**Problem description**
Give back every record exactly, with its pictures left out.

**Dataset entries**
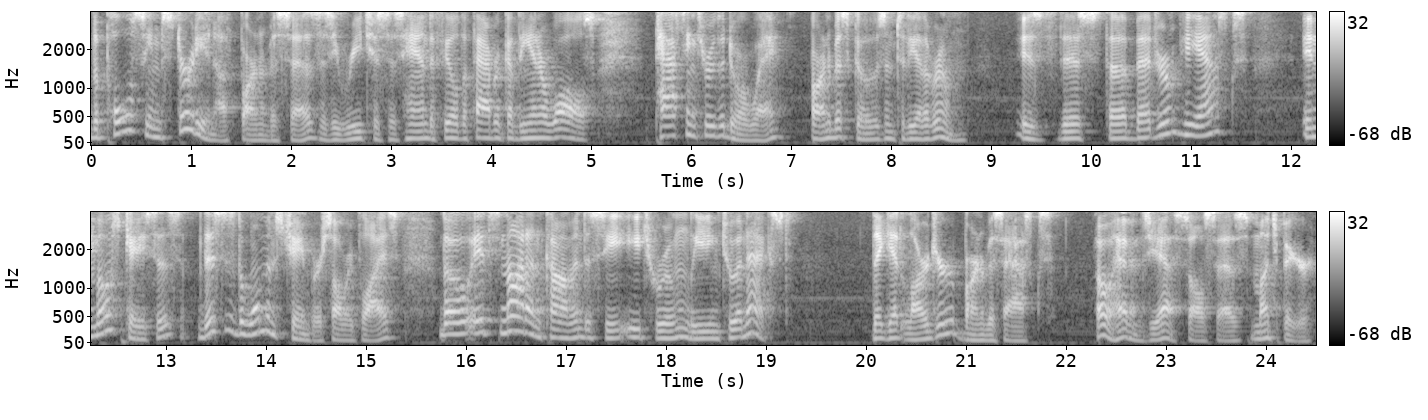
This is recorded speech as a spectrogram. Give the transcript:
The pole seems sturdy enough, Barnabas says, as he reaches his hand to feel the fabric of the inner walls. Passing through the doorway, Barnabas goes into the other room. Is this the bedroom? he asks. In most cases, this is the woman's chamber, Saul replies, though it's not uncommon to see each room leading to a next. They get larger? Barnabas asks. Oh, heavens, yes, Saul says, much bigger.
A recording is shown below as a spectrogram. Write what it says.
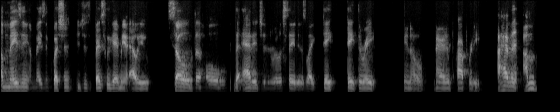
Amazing, amazing question. You just basically gave me an alley oop. So the whole the adage in real estate is like date date the rate, you know, marry the property. I haven't. I'm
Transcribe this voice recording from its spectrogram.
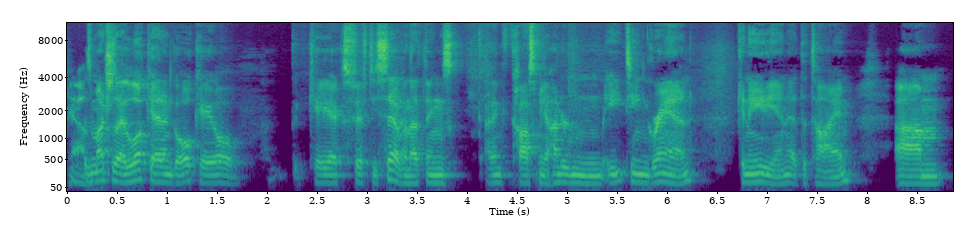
yeah. as much as I look at it and go, okay, oh, the KX57, that thing's I think cost me 118 grand Canadian at the time. Um,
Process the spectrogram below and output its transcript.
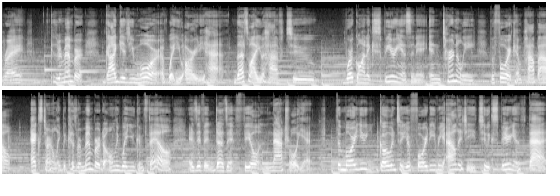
right? Because remember, God gives you more of what you already have. That's why you have to work on experiencing it internally before it can pop out externally because remember, the only way you can fail is if it doesn't feel natural yet. The more you go into your 4D reality to experience that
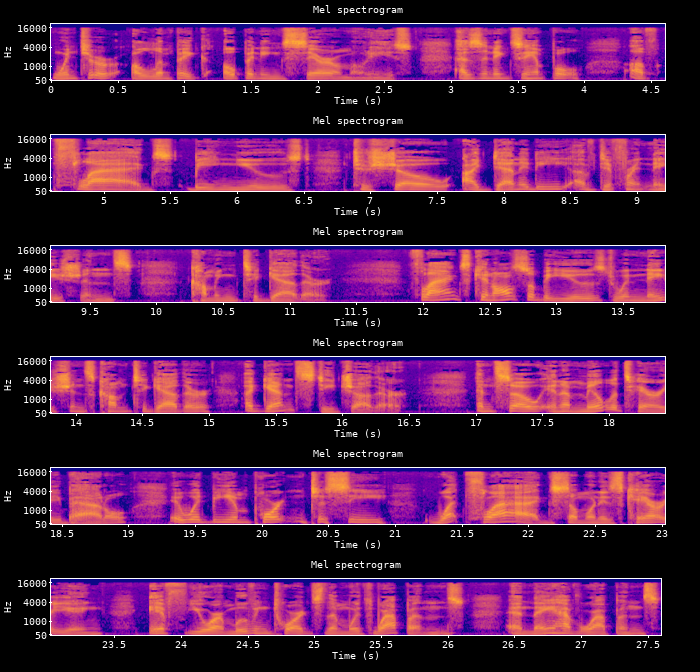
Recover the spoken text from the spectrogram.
Winter Olympic opening ceremonies as an example of flags being used to show identity of different nations coming together. Flags can also be used when nations come together against each other. And so, in a military battle, it would be important to see what flag someone is carrying if you are moving towards them with weapons and they have weapons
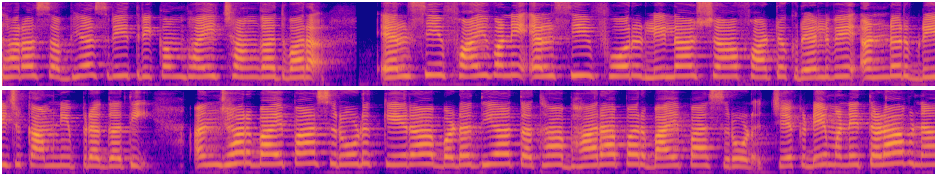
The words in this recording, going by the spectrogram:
ધારાસભ્ય શ્રી ત્રિકમભાઈ છાંગા દ્વારા એલસી ફાઇવ અને એલસી ફોર લીલા શાહ ફાટક રેલવે અંડરબ્રિજ કામની પ્રગતિ, અંજાર બાયપાસ રોડ, કેરા, બળદિયા તથા ભારા પર બાયપાસ રોડ, ચેકડેમ અને તળાવના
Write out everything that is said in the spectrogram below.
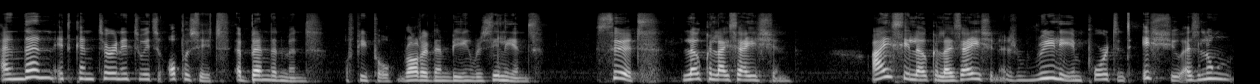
And then it can turn into its opposite, abandonment of people, rather than being resilient. Third, localization. I see localization as a really important issue as long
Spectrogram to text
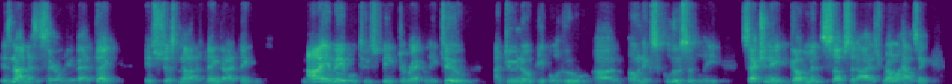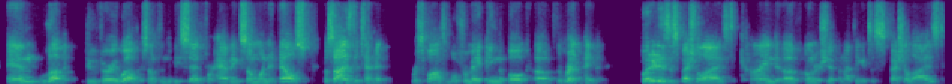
is not necessarily a bad thing. It's just not a thing that I think I am able to speak directly to. I do know people who uh, own exclusively Section 8 government subsidized rental housing and love it, do very well. There's something to be said for having someone else besides the tenant responsible for making the bulk of the rent payment. But it is a specialized kind of ownership, and I think it's a specialized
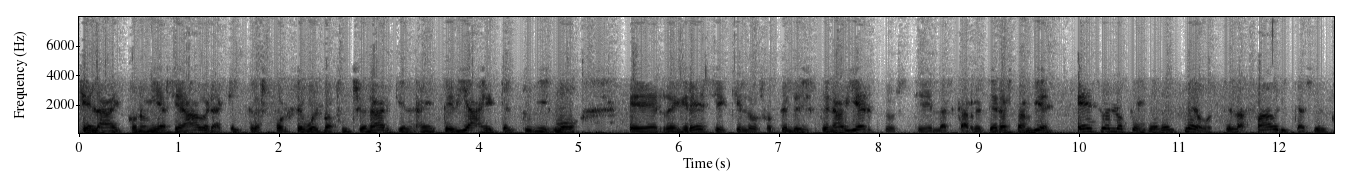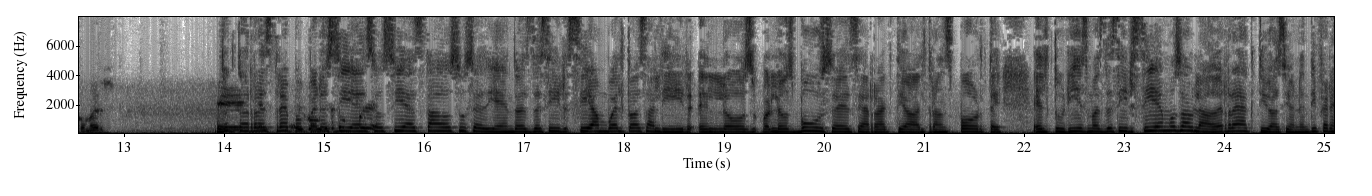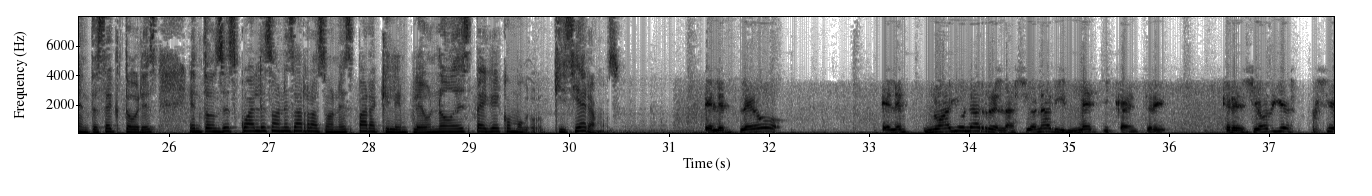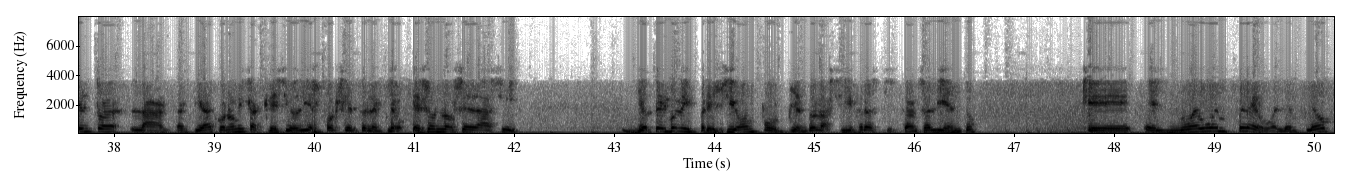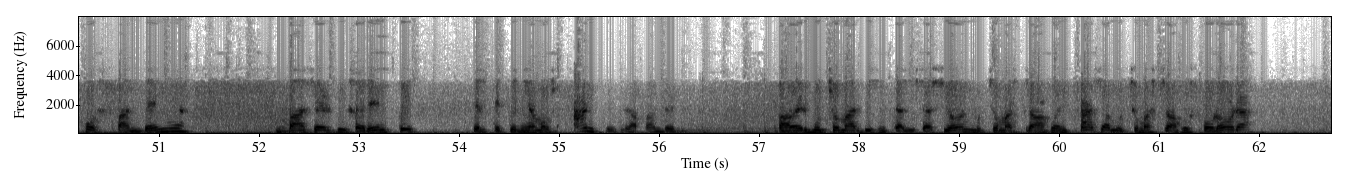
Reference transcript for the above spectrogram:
Que la economía se abra, que el transporte vuelva a funcionar, que la gente viaje, que el turismo eh, regrese, que los hoteles estén abiertos, que las carreteras también. Eso es lo que genera empleo, que las fábricas y el comercio. Doctor eh, Restrepo, pero si eso sí ha estado sucediendo, es decir, si han vuelto a salir eh, los, los buses, se ha reactivado el transporte, el turismo, es decir, si hemos hablado de reactivación en diferentes sectores, entonces, ¿cuáles son esas razones para que el empleo no despegue como quisiéramos? El empleo, el, em, no hay una relación aritmética entre creció 10% la actividad económica, creció 10% el empleo. Eso no se da así yo tengo la impresión, por viendo las cifras que están saliendo, que el nuevo empleo, el empleo post pandemia, va a ser diferente del que teníamos antes de la pandemia. Va a haber mucho más digitalización, mucho más trabajo en casa, mucho más trabajos por hora,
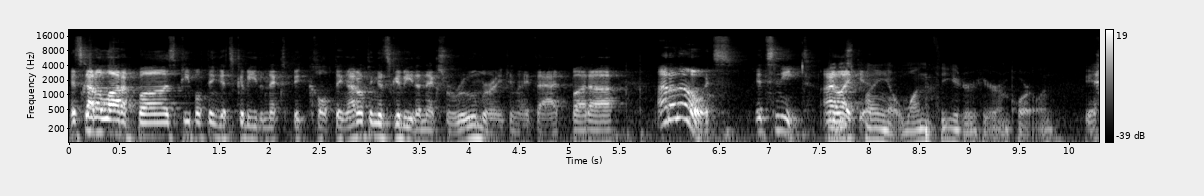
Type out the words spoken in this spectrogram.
It's got a lot of buzz. People think it's gonna be the next big cult thing. I don't think it's gonna be the next Room or anything like that. But uh, I don't know. It's it's neat. I It like it. playing at one theater here in Portland. Yeah,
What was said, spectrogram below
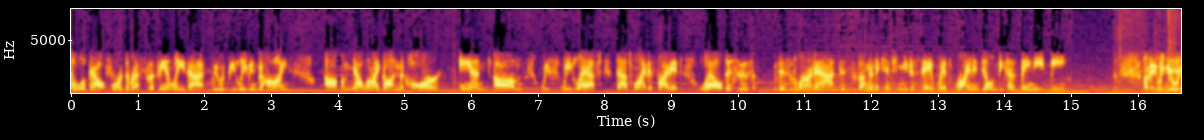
to look out for the rest of the family that we would be leaving behind. Um, now, when I got in the car and um, we we left, that's when I decided, well, this is this is where I'm at. This is I'm going to continue to stay with Ryan and Dylan because they need me. I think we knew we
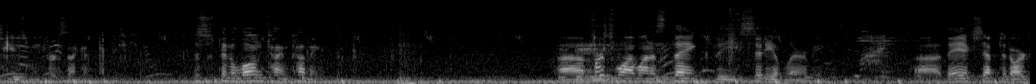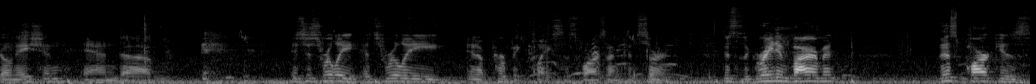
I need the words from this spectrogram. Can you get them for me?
excuse me for a second. This has been a long time coming. Uh, first of all, I want to thank the city of Laramie. Uh, they accepted our donation, and um, it's just really, it's really in a perfect place as far as I'm concerned. This is a great environment. This park is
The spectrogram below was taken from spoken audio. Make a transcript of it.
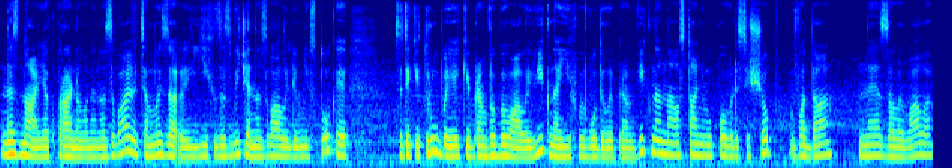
Не знаю, як правильно вони називаються. Ми їх зазвичай називали лівністоки. Це такі труби, які прям вибивали вікна, їх виводили прям вікна на останньому поверсі, щоб вода не заливала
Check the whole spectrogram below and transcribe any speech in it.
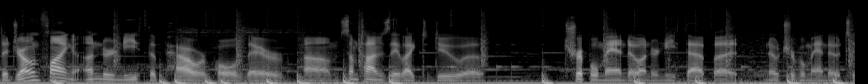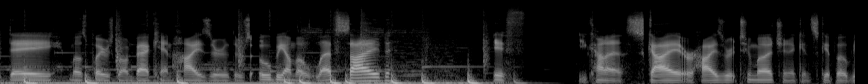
The drone flying underneath the power pole there, um, sometimes they like to do a triple mando underneath that, but no triple mando today. Most players going backhand hyzer. There's OB on the left side. If you kind of sky or hyzer it too much, and it can skip OB.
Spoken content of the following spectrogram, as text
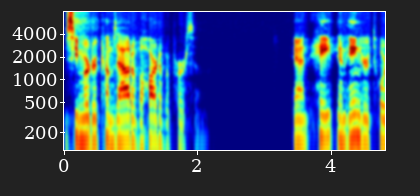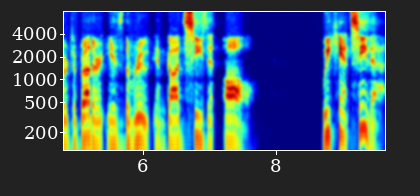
You see, murder comes out of the heart of a person. And hate and anger towards a brother is the root, and God sees it all. We can't see that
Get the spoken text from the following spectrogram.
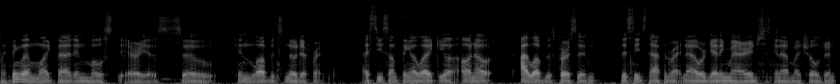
I think I'm like that in most areas. So in love, it's no different. I see something I like, you go, oh no, I love this person. This needs to happen right now. We're getting married. She's to have my children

**Your response**
This is recorded speech as a spectrogram. Give the transcript:
The pole seems sturdy enough, Barnabas says, as he reaches his hand to feel the fabric of the inner walls. Passing through the doorway, Barnabas goes into the other room. Is this the bedroom? he asks. In most cases, this is the woman's chamber, Saul replies, though it's not uncommon to see each room leading to a next. They get larger? Barnabas asks. Oh, heavens, yes, Saul says, much bigger.
A recording is shown below as a spectrogram. Write what it says.
Amazing, amazing question. You just basically gave me an alley oop. So the whole the adage in real estate is like date date the rate, you know, marry the property. I haven't. I'm
Transcribe this voice recording from its spectrogram.
yeah. as much as I look at it and go, okay, oh, the KX57, that thing's I think cost me 118 grand Canadian at the time. Um,
Process the spectrogram below and output its transcript.
right? Because remember, God gives you more of what you already have. That's why you have to work on experiencing it internally before it can pop out externally because remember, the only way you can fail is if it doesn't feel natural yet. The more you go into your 4D reality to experience that
Recover the spoken text from the spectrogram.
Winter Olympic opening ceremonies as an example of flags being used to show identity of different nations coming together. Flags can also be used when nations come together against each other. And so, in a military battle, it would be important to see what flag someone is carrying if you are moving towards them with weapons and they have weapons
The words in this recording, going by the spectrogram:
ધારાસભ્ય શ્રી ત્રિકમભાઈ છાંગા દ્વારા એલસી ફાઇવ અને એલસી ફોર લીલા શાહ ફાટક રેલવે અંડરબ્રિજ કામની પ્રગતિ, અંજાર બાયપાસ રોડ, કેરા, બળદિયા તથા ભારા પર બાયપાસ રોડ, ચેકડેમ અને તળાવના
Write out everything that is said in the spectrogram below.
And then it can turn into its opposite, abandonment of people, rather than being resilient. Third, localization. I see localization as a really important issue as long
Spectrogram to text
is not necessarily a bad thing. It's just not a thing that I think I am able to speak directly to. I do know people who uh, own exclusively Section 8 government subsidized rental housing and love it, do very well. There's something to be said for having someone else besides the tenant responsible for making the bulk of the rent payment. But it is a specialized kind of ownership, and I think it's a specialized
Reference transcript for the above spectrogram:
Que la economía se abra, que el transporte vuelva a funcionar, que la gente viaje, que el turismo eh, regrese, que los hoteles estén abiertos, que las carreteras también. Eso es lo que genera empleo, que las fábricas y el comercio. Doctor eh, Restrepo, pero si eso sí ha estado sucediendo, es decir, si han vuelto a salir eh, los, los buses, se ha reactivado el transporte, el turismo, es decir, si hemos hablado de reactivación en diferentes sectores, entonces, ¿cuáles son esas razones para que el empleo no despegue como quisiéramos? El empleo, el, em, no hay una relación aritmética entre creció 10% la actividad económica, creció 10% el empleo. Eso no se da así yo tengo la impresión, por viendo las cifras que están saliendo, que el nuevo empleo, el empleo post pandemia, va a ser diferente del que teníamos antes de la pandemia. Va a haber mucho más digitalización, mucho más trabajo en casa, mucho más trabajos por hora,
Type out the words spoken in this spectrogram.
It's got a lot of buzz. People think it's gonna be the next big cult thing. I don't think it's gonna be the next Room or anything like that. But uh, I don't know. It's it's neat. I It like it. playing at one theater here in Portland. Yeah,
What was said, spectrogram below
to look out for the rest of the family that we would be leaving behind. Um, now, when I got in the car and um, we we left, that's when I decided, well, this is this is where I'm at. This is I'm going to continue to stay with Ryan and Dylan because they need me. I think we knew we
I need the words from this spectrogram. Can you get them for me?
excuse me for a second. This has been a long time coming. Uh, first of all, I want to thank the city of Laramie. Uh, they accepted our donation, and um, it's just really, it's really in a perfect place as far as I'm concerned. This is a great environment. This park is
The spectrogram below was taken from spoken audio. Make a transcript of it.
Не знаю, як правильно вони називаються. Ми їх зазвичай називали лівністоки. Це такі труби, які прям вибивали вікна, їх виводили прям вікна на останньому поверсі, щоб вода не заливала
Check the whole spectrogram below and transcribe any speech in it.
The drone flying underneath the power pole there, um, sometimes they like to do a triple mando underneath that, but no triple mando today. Most players going backhand hyzer. There's OB on the left side. If you kind of sky or hyzer it too much, and it can skip OB.
Spoken content of the following spectrogram, as text
You see, murder comes out of the heart of a person. And hate and anger towards a brother is the root, and God sees it all. We can't see that
Get the spoken text from the following spectrogram.
I think I'm like that in most areas. So in love, it's no different. I see something I like, you go, oh no, I love this person. This needs to happen right now. We're getting married. She's to have my children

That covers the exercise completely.